Former premier Frank Hsieh (謝長廷) was on Wednesday able to laugh it off when his account on Chinese microblogging Web site Sina Weibo was shut down less than 24 hours after he made it public.
The suspension did not come as a surprise, as people know how tightly the Chinese government runs its Internet controls and clamps down on free speech, but this was special because it happened to Hsieh.
Hsieh’s China policy is widely considered the most moderate among senior Democratic Progressive Party (DPP) politicians and he became the first DPP heavyweight to visit China last year.
Beijing, which appeared to be ready for closer engagement with the independence-minded DPP, extended its goodwill by sending several high-ranking officials to meet Hsieh, who, conversely, was criticized by many of his fellow party members for “kowtowing to China” during the trip.
That explains why the case is so symbolic to Taiwanese, some of whom still expect Beijing to change its stance on reconciliation across the Taiwan Strait, and it was, perhaps, a stupid move by the Chinese government, which says it wants to “win the hearts of Taiwanese compatriots.”
In his Sina Weibo messages, Hsieh had been treading carefully around sensitive topics that might trigger Beijing’s censorship. He wrote about freedom of speech, but did not mention Taiwanese independence, Tibetan affairs or Falun Gong, topics likely to rile Beijing.
However, that was not enough to spare his account, which had more than 60,000 followers within hours of his public announcement of its existence.
No one understands what Beijing’s Internet controls are all about better than the Chinese themselves, with many saying they had been waiting for Hsieh’s account to be axed.
The suspension of Hsieh’s account made it even more difficult for Taiwanese to trust the Chinese government.
“If the government could not even tolerate Hsieh’s comments, I don’t know how it could convince Taiwanese [about unification],” a Sina Weibo user wrote.
Taiwanese seem to be trapped between conflicting thoughts about the emerging China.

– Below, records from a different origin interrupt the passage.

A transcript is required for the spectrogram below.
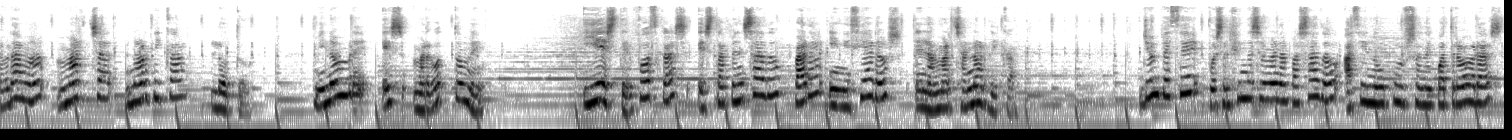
programa Marcha Nórdica Loto. Mi nombre es Margot Tomé y este podcast está pensado para iniciaros en la marcha nórdica. Yo empecé pues el fin de semana pasado haciendo un curso de cuatro horas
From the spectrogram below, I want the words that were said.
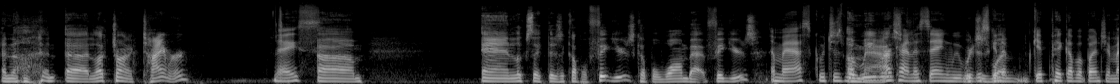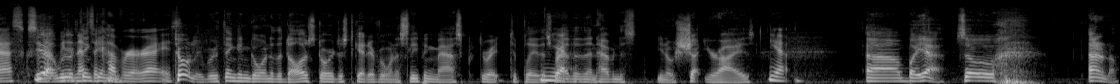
an, an, uh, electronic timer, Nice. um, and looks like there's a couple figures, a couple wombat figures. a mask, which is what we were kind of saying. We were just going to get pick up a bunch of masks so that we, were didn't have to cover our eyes. Totally, we were thinking going to the dollar store just to get everyone a sleeping mask, right, to play this, Yeah. rather than having to, you know, shut your eyes. Yeah. Um, but yeah, so I don't know.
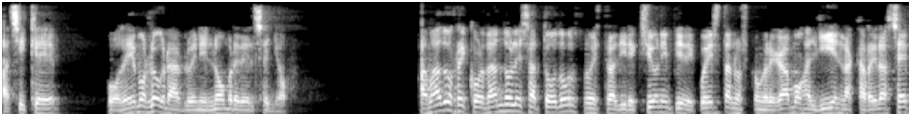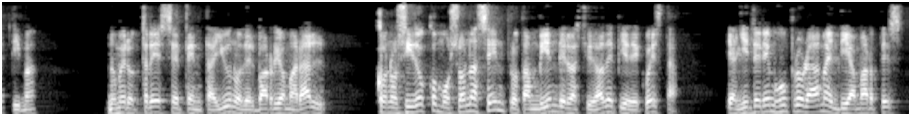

On one hand, they fantasize about the sheer size and potential of the Chinese market, with more young Taiwanese saying they are willing to move to China for better career opportunities and a higher salary, while on the other they know very well what is happening across the Taiwan Strait with regards to the lack of free speech and political oppression.
Beijing seems to believe that economic and political development can be separated. Particularly, freedom of speech is considered an “internal affair” in which other nations should not interfere.
However, the stakes are much higher for Taiwanese than nationals of other countries, who, to some degree, can separate doing business and the lack of respect of basic human rights in China.
For the million Taiwanese currently working and living in China, their freedom of speech and personal safety face the same threats as those of Chinese.
The people of Taiwan are increasingly concerned about Chinese influence in the media and the self-censorship of government officials, who seem to be avoiding topics that could offend Beijing.
The Hsieh incident is only the tip of the iceberg in terms of Taiwanese concerns about what their future would be like if unification occurred or Beijing’s influence on Taipei became too strong to ignore.
It also serves as a reminder for Taiwanese about the significance of making basic human rights and values the basis of cross-strait engagements. After all, Hsieh could apply for a new Sina Weibo account, but the loss of freedom of speech is not as easy to rectify.